BLOOMINGTON - Amy Calhoun's Thanksgiving includes many of the common traditions - food, family, relaxation - but with one twist.
Unlike many people who will continue to snack on turkey and watch TV well into the evening, Calhoun will go to work. By 5 p.m. today, it will be time for the small-business owner to officially turn her downtown Bloomington store to the holiday shopping mode.
"We stay until every holiday decoration, every holiday product, every tag, is up, until we feel we're ready to go," said Calhoun, co-owner of specialty store A. Renee.
Calhoun doesn't expect the massive crowds larger retailers will experience on the day after Thanksgiving - her shop picks up speed closer to Christmas. Nonetheless, Calhoun joins other Central Illinois retailers who have been working to be as prepared as possible for Black Friday, the first day of a weekend during which as many as 133 million Americans will shop, according to the National Retail Federation.
One of the biggest shopping days of the year, Black Friday earned its nickname because it traditionally was a day retailers' books typically shifted from "in the red" to "in the black," meaning profitable, for the year.
"It's a big day for any retailer. It's always traditionally been the kickoff day for the holiday season," said Steve Lawson, store manager of Pontiac's Wal-Mart Supercenter, which is open 24 hours a day but won't start sales until 5 a.m. Friday. "We'll have some really good deals."
Employees have spent several days on Black Friday preparation work, including sales displays in the store's back room, Lawson said. Overnight workers will put the merchandise out on the floor tonight, and associates and cashiers will be ready to serve the customers as sales begin, he said.
"The displays are staged. At 5 a.m., (employees) unwrap them, and customers have access to these great deals," Lawson said. "It can be hectic, but it's a lot of fun at the same time."

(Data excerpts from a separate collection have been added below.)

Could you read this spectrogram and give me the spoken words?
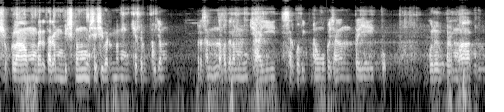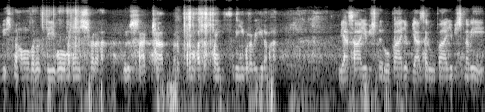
शुक्लाम्बरधरं, विष्णु, शशिवर्ण, चतुर्भुज प्रसन्न पदनम ध्यानोपात गुरुर्ब्रह्मा, गुरुर्विष्णुः, गुरुर्देव महेश्वर, गुरुस्साक्षात् तस्म श्रीगुरव नम। नमः व्यासाय विष्णुरूपाय, व्यासरूपाय विष्णवे,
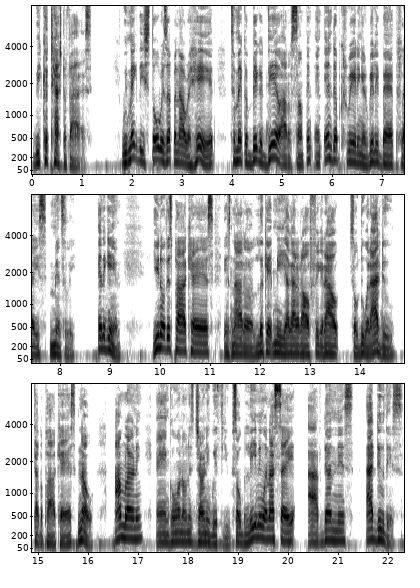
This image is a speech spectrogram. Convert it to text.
We catastrophize. We make these stories up in our head to make a bigger deal out of something and end up creating a really bad place mentally. And again, you know, this podcast is not a look at me, I got it all figured out, so do what I do type of podcast. No, I'm learning and going on this journey with you. So believe me when I say I've done this, I do this.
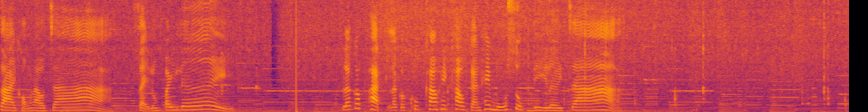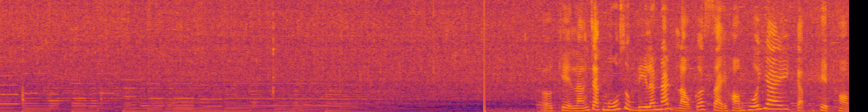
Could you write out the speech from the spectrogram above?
ทรายของเราจ้า ใส่ลงไปเลย แล้วก็ผัดแล้วก็คลุกเข้าให้เข้ากันให้หมูสุกดีเลยจ้า โอเคหลังจากหมูสุกดีแล้วนั้น เราก็ใส่หอมหัวใหญ่กับเห็ดหอม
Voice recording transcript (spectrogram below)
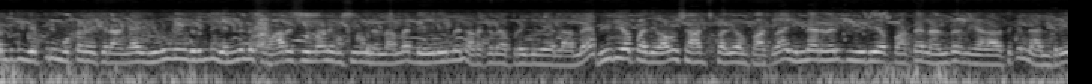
வந்துட்டு எப்படி முட்டை வைக்கிறாங்க? இவங்களிருந்து என்னென்ன சுவாரஸ்யமான விஷயங்கள் எல்லாமே டெய்லியுமே நடக்குது அப்படிங்கிறது எல்லாமே வீடியோ பதிவாகவும் ஷார்ட்ஸ் பதிவும் பார்க்கலாம். இன்னொரு வரைக்கும் வீடியோ பார்த்த நண்பர்கள் எல்லாத்துக்கும் நன்றி.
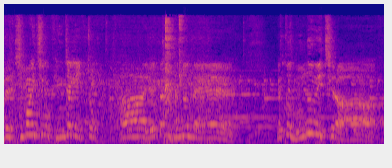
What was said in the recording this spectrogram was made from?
근데 지방이 치고 굉장히 좀 아 여기까지 됐는데 얘또 놓는 위치라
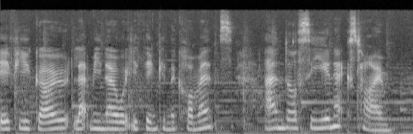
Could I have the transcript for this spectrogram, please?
If you go, let me know what you think in the comments, and I'll see you next time.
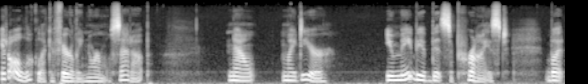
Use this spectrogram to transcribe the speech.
It all looked like a fairly normal setup. Now, my dear, you may be a bit surprised, but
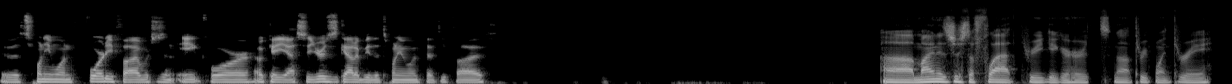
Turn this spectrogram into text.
It was 2145, which is an 8 core. Okay, yeah, so yours has got to be the 2155. uh mine is just a flat 3 gigahertz, not 3.3.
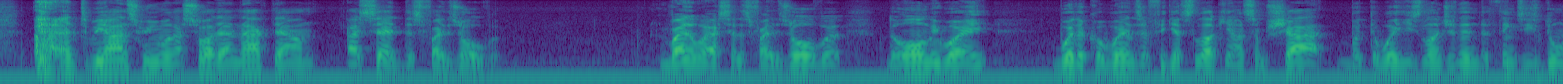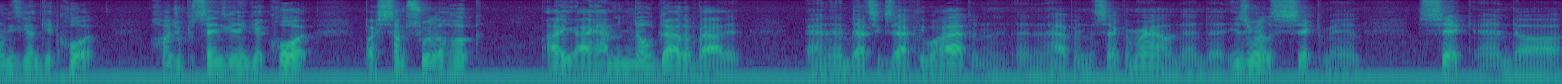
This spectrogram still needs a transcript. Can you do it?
and to be honest with you, when I saw that knockdown, I said this fight is over. Right away, I said this fight is over. The only way Whittaker wins if he gets lucky on some shot, but the way he's lunging in, the things he's doing, he's gonna get caught. 100% he's gonna get caught by some sort of hook. I, I have no doubt about it, and and that's exactly what happened, and it happened in the second round. And uh, Israel is sick, man sick. And uh,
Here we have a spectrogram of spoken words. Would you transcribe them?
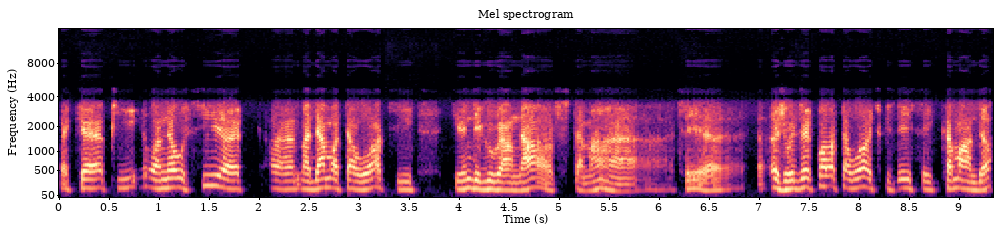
Fait que, puis on a aussi Madame Ottawa qui une des gouverneurs, justement, euh, euh, je veux dire pas Ottawa, excusez, c'est Commanda.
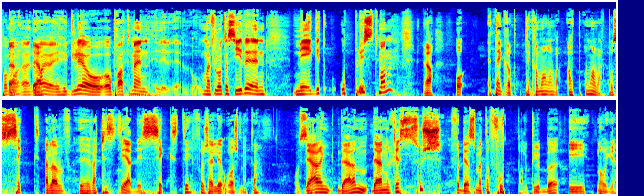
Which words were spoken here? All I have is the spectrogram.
På en måte. Det var jo hyggelig å, å prate med en, om jeg får lov til å si det, en meget opplyst mann. Ja, og jeg tenker at, tenk han har, at han har vært på seks, eller eh, vært til stede i 60 forskjellige årsmøter. Det er, en, det, er en, det er en ressurs for det som heter fotballklubber i Norge.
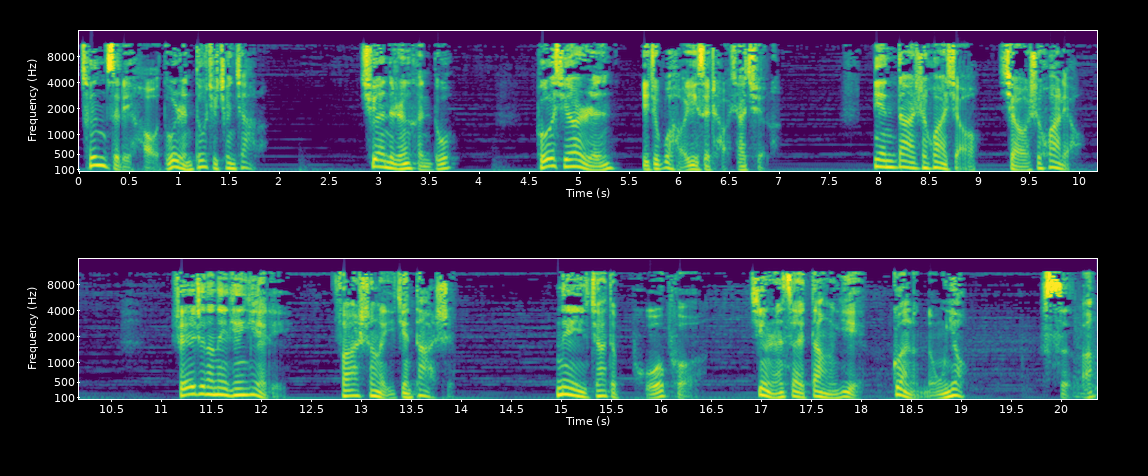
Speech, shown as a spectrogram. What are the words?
村子里好多人都去劝架了，劝的人很多，婆媳二人也就不好意思吵下去了，便大事化小，小事化了。谁知道那天夜里发生了一件大事，那家的婆婆。竟然在当夜灌了农药，死了。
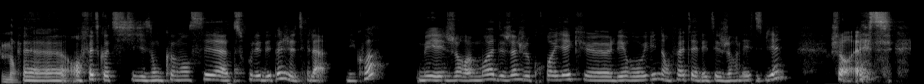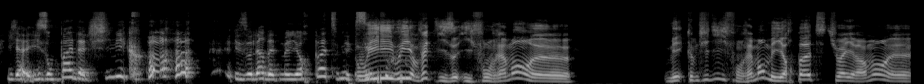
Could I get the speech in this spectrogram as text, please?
Non. Euh, en fait, quand ils ont commencé à se rouler des pelles, j'étais là, mais quoi? Mais genre, moi, déjà, je croyais que l'héroïne, en fait, elle était genre lesbienne. Genre, elle- il y a- ils ont pas d'alchimie, quoi. Ils ont l'air d'être meilleurs potes, mais Oui, oui, en fait, ils, ils font vraiment. euh, Mais comme tu dis, ils font vraiment meilleurs potes, tu vois. Il y a vraiment euh,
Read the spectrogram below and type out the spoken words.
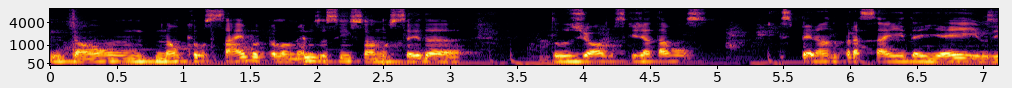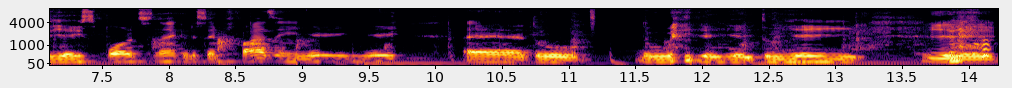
Então, não que eu saiba, pelo menos assim, só não sei da, dos jogos que já estavam esperando para sair da EA, os EA Sports, né? Que eles sempre fazem, EA, EA, é, do, do EA, do EA... EA.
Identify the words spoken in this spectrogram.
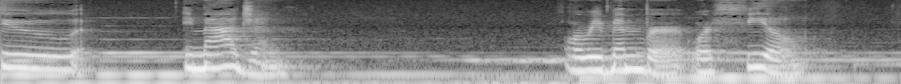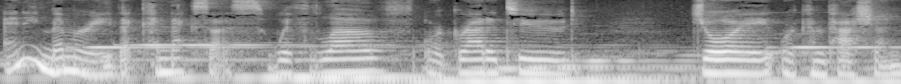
to imagine or remember or feel any memory that connects us with love or gratitude, joy or compassion.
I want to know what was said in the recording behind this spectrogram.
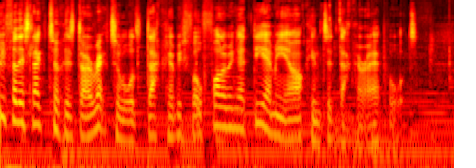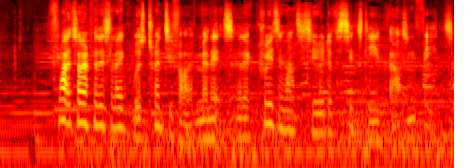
Route for this leg took us direct towards Dhaka before following a DME arc into Dhaka Airport. Flight time for this leg was 25 minutes at a cruising altitude of 16,000 feet.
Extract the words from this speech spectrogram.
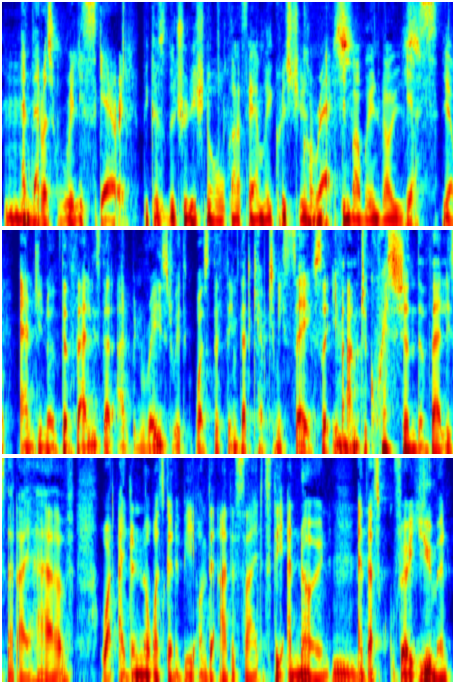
Hmm. And that was really scary. because of the traditional kind of family Christian Correct. Zimbabwean values. Yes. Yep. And you know, the values that I'd been raised with was the thing that kept me safe. So if I'm to question the values that I have, what I don't know what's going to be on the other side, it's the unknown. Hmm. And that's very human.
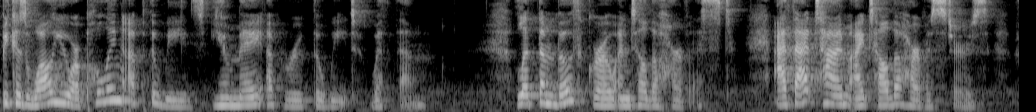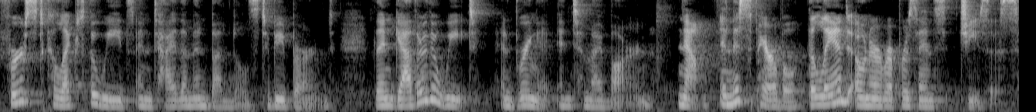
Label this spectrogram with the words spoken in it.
because while you are pulling up the weeds, you may uproot the wheat with them. Let them both grow until the harvest. At that time, I tell the harvesters, First collect the weeds and tie them in bundles to be burned, then gather the wheat and bring it into my barn. Now, in this parable, the landowner represents Jesus.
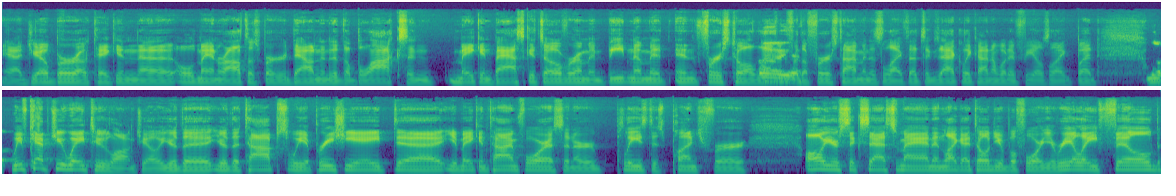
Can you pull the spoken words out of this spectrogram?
Yeah, Joe Burrow taking uh, old man Roethlisberger down into the blocks and making baskets over him and beating him in, in first to eleven oh, yeah. for the first time in his life. That's exactly kind of what it feels like. But yep. we've kept you way too long, Joe. You're the you're the tops. We appreciate uh, you making time for us and are pleased as punch for all your success, man. And like I told you before, you really filled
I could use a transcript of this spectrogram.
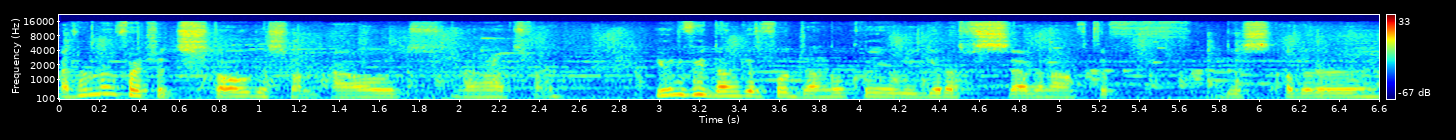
I don't know if I should stall this one out. No, that's fine. Even if we don't get full jungle clear, we get a 7 off the this other...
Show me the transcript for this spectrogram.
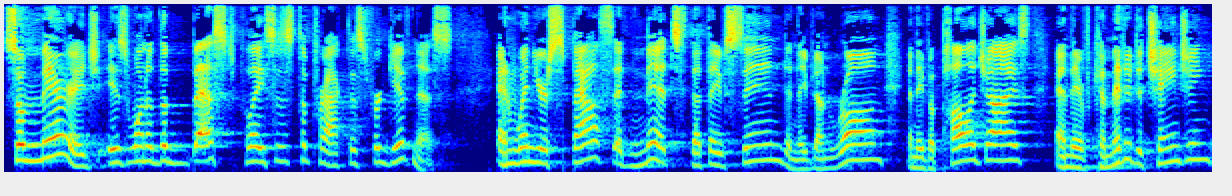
So, marriage is one of the best places to practice forgiveness. And when your spouse admits that they've sinned and they've done wrong and they've apologized and they've committed to changing,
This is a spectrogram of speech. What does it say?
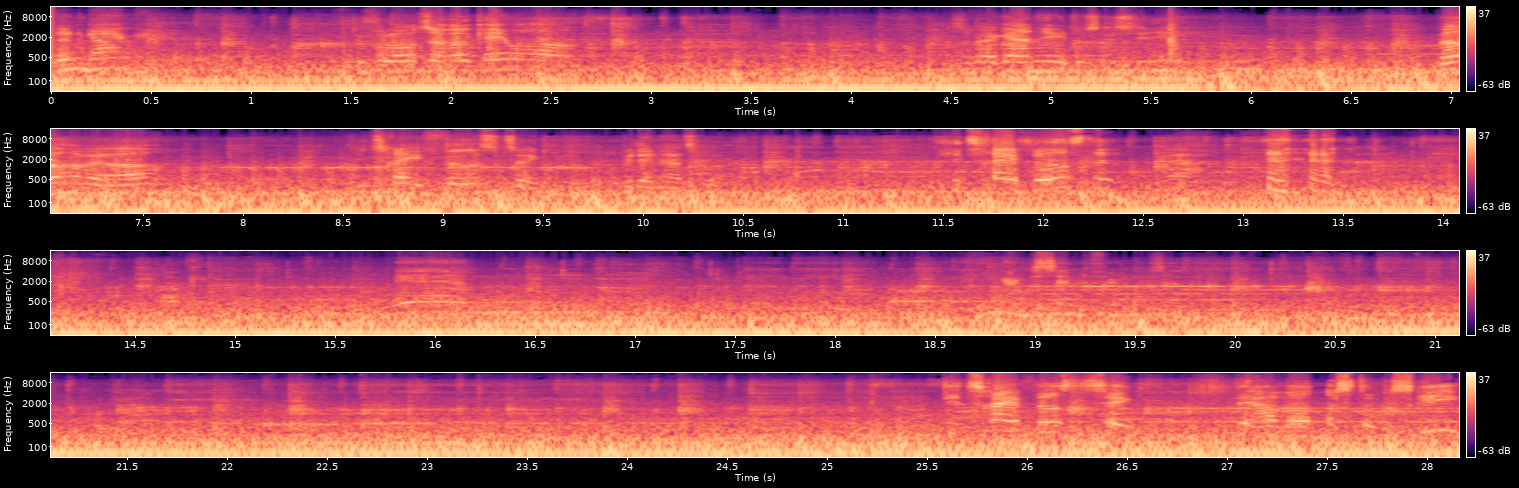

Black Friday is pretty much the same story every year, with early store openings, giveaways and customers who even beat staff to work, said Gayle Gleespen, marketing director at Eastland Mall in Bloomington.
"Last year, I pulled up at 3:30 (a.m.); there were people waiting outside the entrance," Gleespen said.
But Gleespen doesn't expect huge crowds when the mall opens at 6 a.m. Friday. Businesses outside of the department stores will see more shoppers arrive between 6:30 a.m. and 7 a.m., after they've already hit their first destinations, she said.
Since the mall is closed today, many store managers might have finished preparation work Wednesday night, though some may choose to switch signs or finish displays today or before Friday's opening, Gleespen said.
At A. Renee, Calhoun has received 85 boxes of holiday merchandise in the past two weeks. As her business has grown, she's run out of storage space, so she's been unpacking, pricing and stocking merchandise as it's arrived this year.
Staff also has been busy making pre-made gift baskets in the shop. This year, Calhoun also rented space on the building's fourth floor to create an assembly line for individual and corporate customers' custom gift basket orders.
She and her mother likely will be in the store late tonight - likely midnight or 1 a.m. - and will make any last-minute adjustments before Friday's 11 a.m. opening. Other family members likely will stop by to hang a wreath and watch as the shop evolves into its icy holiday theme.
"It's actually officially the holiday season," Calhoun said. "It's a lot of fun."